The end of the Vietnam war, marked by the fall of Saigon in 1975, precipitated the mass Indochinese refugee crisis, which saw more than 2 million people flee the region, often on unseaworthy boats. Following the war, Vietnamese migration was divided between humanitarian flows to the West, and labor migrants to allied communist countries. More recently, Vietnam's rapid economic growth has prompted increased labor migration to Asia and a rise in migrant brides.
This country profile analyzes Ecuador's migration trends and examines how remittances and return migration have become an important policy focus for a country with an estimated 1.5 million to 2 million nationals living abroad, chiefly in the United States, Spain, and Italy. As waves of emigration occurred, the country also has experienced significant inflows of refugees and economic and lifestyle migrants.
Sous l’effet du nombre croissant de migrants sur son sol, la société marocaine se retrouve confrontée à un ensemble totalement nouveau de questions sociales et juridiques qui sont typiques des pays d’immigration.

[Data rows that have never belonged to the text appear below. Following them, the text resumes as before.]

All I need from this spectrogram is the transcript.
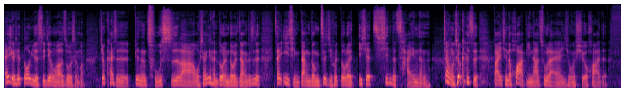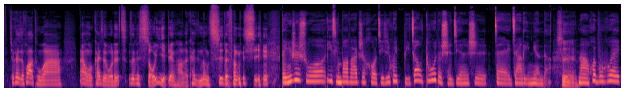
哎，有些多余的时间我要做什么？就开始变成厨师啦。我相信很多人都会这样，就是在疫情当中自己会多了一些新的才能。像我就开始把以前的画笔拿出来，以前我学画的。就开始画图啊，那我开始我的这个手艺也变好了，开始弄吃的东西。等于是说，疫情爆发之后，其实会比较多的时间是在家里面的。是，那会不会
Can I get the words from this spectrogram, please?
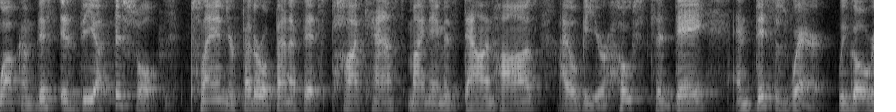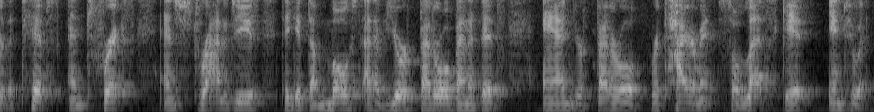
welcome. This is the official Plan Your Federal Benefits podcast. My name is Dallin Hawes. I will be your host today, and this is where we go over the tips and tricks and strategies to get the most out of your federal benefits and your federal retirement. So let's get into it.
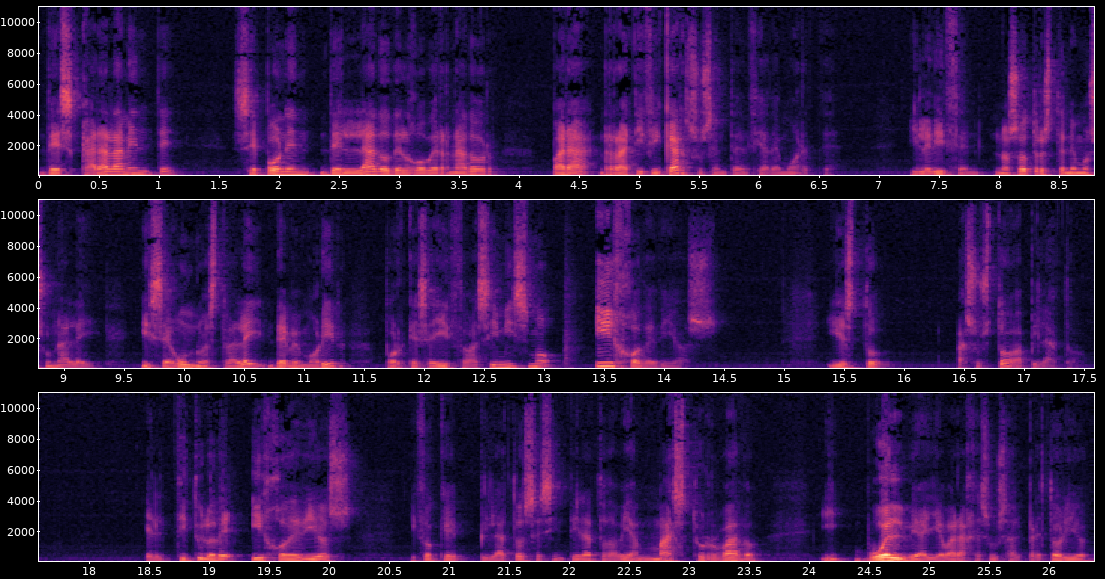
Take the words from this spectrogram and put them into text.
descaradamente se ponen del lado del gobernador para ratificar su sentencia de muerte. Y le dicen, nosotros tenemos una ley, y según nuestra ley debe morir porque se hizo a sí mismo hijo de Dios. Y esto asustó a Pilato. El título de hijo de Dios hizo que Pilato se sintiera todavía más turbado y vuelve a llevar a Jesús al pretorio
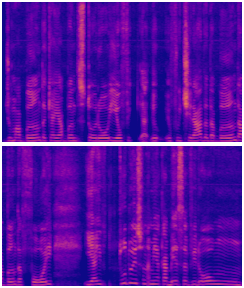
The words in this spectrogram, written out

Face à cette évolution, les autorités marocaines ont annoncé une nouvelle politique migratoire en 2013, que ce profil pays se propose d’analyser.
Morocco has evolved into one of the world’s leading emigration countries. European immigration restrictions did not stop migration, but rather pushed Moroccan migrants into permanent settlement, prompting large-scale family reunification. Morocco is also becoming a destination country, and the growing presence of immigrants confronts Moroccan society with an entirely new set of social and legal issues typical for immigration countries, as this country profile explores.
Forty-two governors, Republican and Democrat alike, have affirmed their consent for continued refugee resettlement, bypassing an invitation from the Trump administration to stop accepting refugees. These actions, which reportedly surprised the White House, suggest there may be limits to the Trump immigration agenda when it comes to refugees, as this Policy Beat explores.
The fate of the Deferred Action for Childhood Arrivals (DACA) program has ping ponged between all three branches of government. But with the Supreme Court poised to decide DACA's future in spring 2020, Congress may finally be forced to act to resolve the status of DREAMers after nearly two decades of considering various DREAM Act bills. Could this break the long stalemate Congress has had on passing substantive immigration legislation, and pave the way for other actions?
From online petitions to organized walkouts, corporate America is facing increasing employee activism over its business involvement with agencies implementing the federal government's immigration policies. This "cubicle activism," seen at companies ranging from Amazon and Google to Bank of America and Wayfair, has garnered mixed success to date, forcing divestiture from private prison contractors but fewer results in other contexts, as this article explores.
Buoyed by initial successes challenging Trump administration immigration actions such as the travel ban in federal court, many critics expected the judiciary to act as a brake on major changes to the immigration system. Yet the Supreme Court has repeatedly shown a willingness to affirm the executive branch's immigration policies, most recently permitting what is arguably the most significant asylum policy change in four decades to proceed.
Ideological differences in the Democratic Party over immigration that were once masked by unity against President Trump’s border wall and immigration agenda are now being exposed as Democratic presidential candidates seek to stand out in a crowded field and amid controversy over an emergency border spending bill. As the 2020 electoral calendar accelerates, how the party navigates the gulf between its most liberal and conservative wings will become a greater challenge for its leaders.